While most nonprofits are operated primarily to be tax exempt, it doesn’t mean they won’t pay business income tax. When nonprofits generate income on unrelated activities, this can result in that income being taxed as unrelated business income (UBI) and the final result is income tax. To be considered under UBI, activities must generally meet three rules; they must:
- Be a trade or business, which the IRS defines as any activity that is carried on for the production of income from sale of goods or the performance of services.
- Be regularly carried on.
- Not be substantially related to the organization’s exempt purposes.
It is important for nonprofit organizations to be mindful of the following tax laws in the current economy where IRS scrutiny of UBI is escalating. In this article, we will elaborate on two areas where such income will be deemed taxable; debt-financed property and income from controlled organizations.
1. Debt-Financed Property
The term, debt-financed property, means any property (e.g. rental real estate, tangible personal property and corporate stock) held to produce income, and with respect to which there is an acquisition indebtedness at any time during the taxable year.
Oftentimes, a not-for-profit organization will procure debt to obtain an income-producing asset. A prime example of this is real estate, such as an apartment building, where income from rent may not be related to the organization’s mission. Generally rents from real property are excluded from UBI, however, if the property is acquired with a mortgage, it is considered debt-financed. Alternatively, investment income from stocks and bonds is usually excluded from UBI, except where the portfolio has a margin loan against it.
There are several exceptions to the debt-financed property rules, which includes property that is:
- related to certain exempt purposes
- used in an unrelated trade or business
- related to research activities
- used in thrift shops
- used by a related organization
- used for exempt purposes
Making the determination if income is related, excluded or unrelated can be very tricky and requires research of regulations and case law.
2. Income from Controlled Organizations
The IRS identifies a corporation as controlled if another entity has the power to remove and replace (or to appoint, elect, or approve or veto the appointment or election of) a majority of the nonprofit organization’s directors and trustees, or a majority of the members who have the power to elect a majority of the nonprofit organization’s directors or trustees.
- The nonprofit may be controlled, or control another entity including another exempt organization, corporation or partnership.
- A nonprofit controls a stock corporation if they own more than 50% of the stock (by voting power or value) of the corporation.
- A nonprofit controls a partnership or limited liability company if they own more than 50% of the profits interests or capital interests in the partnership (including a limited liability company treated as a partnership or disregarded entity for federal tax purposes, regardless of the designation under state law of the ownership interests as stock, membership interests, or otherwise).

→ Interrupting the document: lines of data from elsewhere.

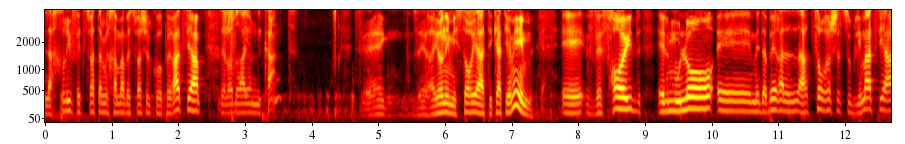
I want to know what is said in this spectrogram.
להחליף את שפת המלחמה בשפה של קואופרציה. זה לא עוד רעיון מקאנט? זה, זה רעיון עם היסטוריה עתיקת ימים. כן. ופרויד אל מולו מדבר על הצורך של סובלימציה,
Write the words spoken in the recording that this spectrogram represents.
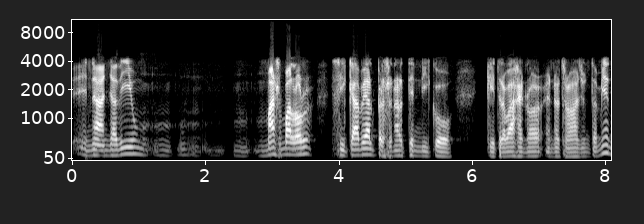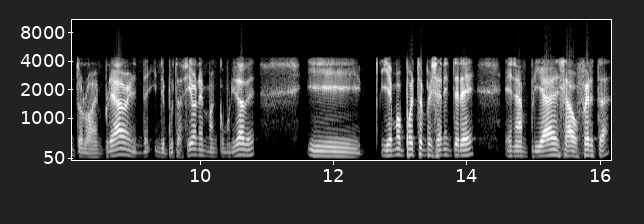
en añadir un, más valor, si cabe, al personal técnico que trabaja en, nuestros ayuntamientos, los empleados en, en diputaciones, mancomunidades, y, hemos puesto especial interés en ampliar esa oferta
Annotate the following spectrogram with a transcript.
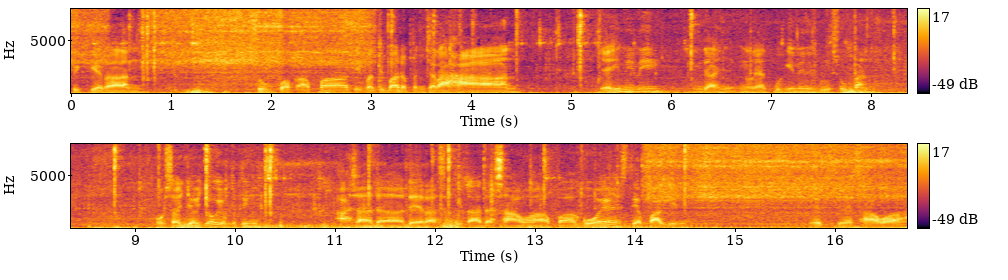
pikiran sumpek apa tiba-tiba ada pencerahan. Ya ini nih indahnya ngelihat begini nih belusukan. Gak usah jauh-jauh yang penting asal ada daerah sekitar ada sawah apa gue setiap pagi nih. Lihat sawah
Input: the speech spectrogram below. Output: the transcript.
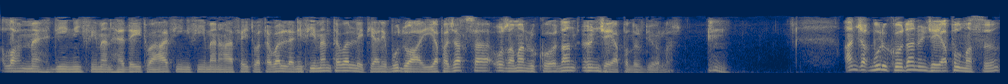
Allahümme ehdini fi men hedeyt ve afini fi men afeyt ve tevelleni fi men tevellet. Yani bu duayı yapacaksa o zaman rükudan önce yapılır diyorlar. Ancak bu rükudan önce yapılması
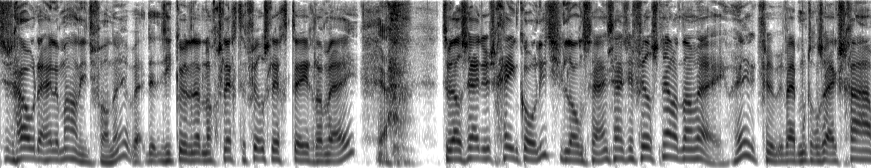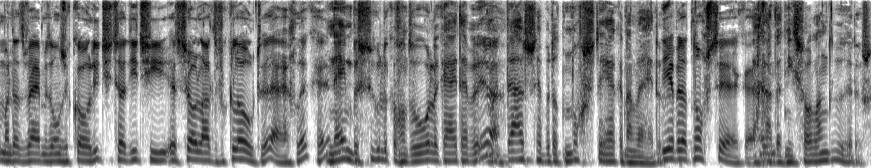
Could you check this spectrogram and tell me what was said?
Duitsers houden helemaal niet van. Hè? Die kunnen daar nog slechter, veel slechter tegen dan wij. Ja. Terwijl zij dus geen coalitieland zijn, zijn ze veel sneller dan wij. ik vind, wij moeten ons eigenlijk schamen dat wij met onze coalitietraditie het zo laten verkloten, eigenlijk. Neem bestuurlijke verantwoordelijkheid hebben. Maar Duitsers hebben dat nog sterker dan wij. Die hebben dat nog sterker. Dan gaat het niet zo lang duren dus.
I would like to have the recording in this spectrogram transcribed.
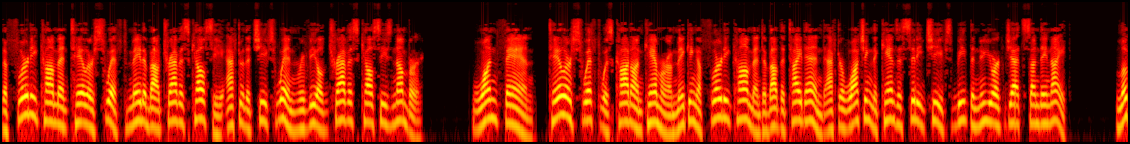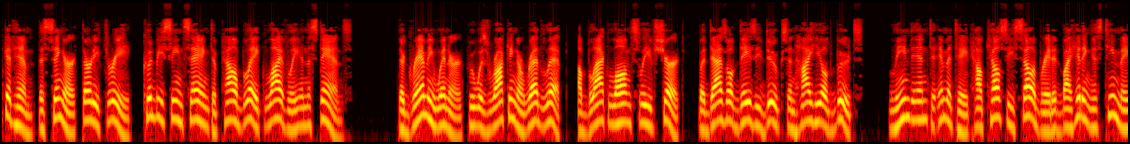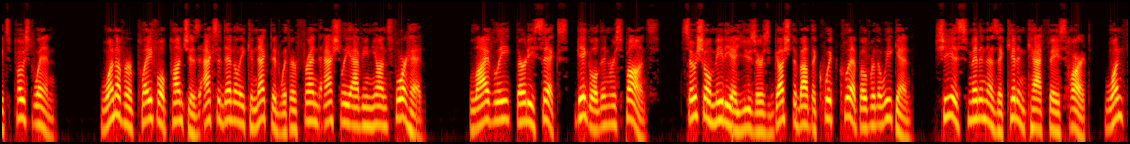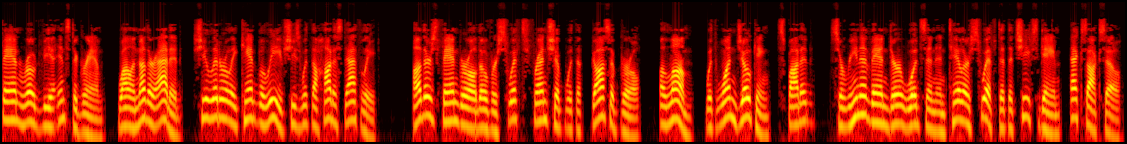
The flirty comment Taylor Swift made about Travis Kelce after the Chiefs' win revealed Travis Kelce's number. One fan. Taylor Swift was caught on camera making a flirty comment about the tight end after watching the Kansas City Chiefs beat the New York Jets Sunday night. Look at him, the singer, 33, could be seen saying to pal Blake Lively in the stands. The Grammy winner, who was rocking a red lip, a black long-sleeve shirt, bedazzled Daisy Dukes and high-heeled boots, leaned in to imitate how Kelce celebrated by hitting his teammates post-win. One of her playful punches accidentally connected with her friend Ashley Avignone's forehead. Lively, 36, giggled in response. Social media users gushed about the quick clip over the weekend. She is smitten as a kitten catface heart, one fan wrote via Instagram, while another added, she literally can't believe she's with the hottest athlete. Others fangirled over Swift's friendship with a Gossip Girl alum, with one joking, spotted Serena van der Woodsen and Taylor Swift at the Chiefs game, XOXO.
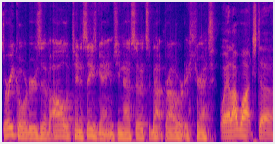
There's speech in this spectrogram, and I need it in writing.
three quarters of all of Tennessee's games, you know. So it's about priorities, right? Well, I watched. Uh,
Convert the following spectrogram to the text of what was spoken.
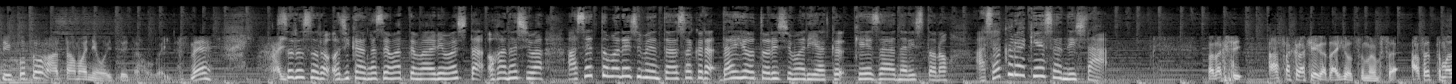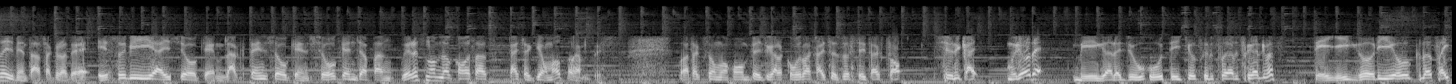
ていうことは頭に置いといた方がいいですね。はい、そろそろお時間が迫ってまいりました。お話はアセットマネジメント朝倉代表取締役経済アナリストの朝倉圭さんでした私朝倉圭が代表を務めますアセットマネジメント朝倉で SBI 証券楽天証券証券ジャパンウェルスのみの口座開設業務を行っています。私どものホームページから口座開設をしていただくと週2回無料で銘柄情報を提供するサービスがあります。ぜひご利用ください。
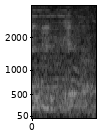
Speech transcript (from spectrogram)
yeah.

Investment income, such as interest, rents and annuities, are not excluded from UBI if they are received from a controlled nonprofit. For example, lease payments received by the controlling nonprofit organization are not excluded from UBI.
There are serious penalties for nonprofits who fail to pay UBIT on debt-financed property or income from controlled organizations. To avoid these penalties, ensure you are in compliance. To learn how Mercadien can help your nonprofit, contact me at email@example.com or 609-689-9700.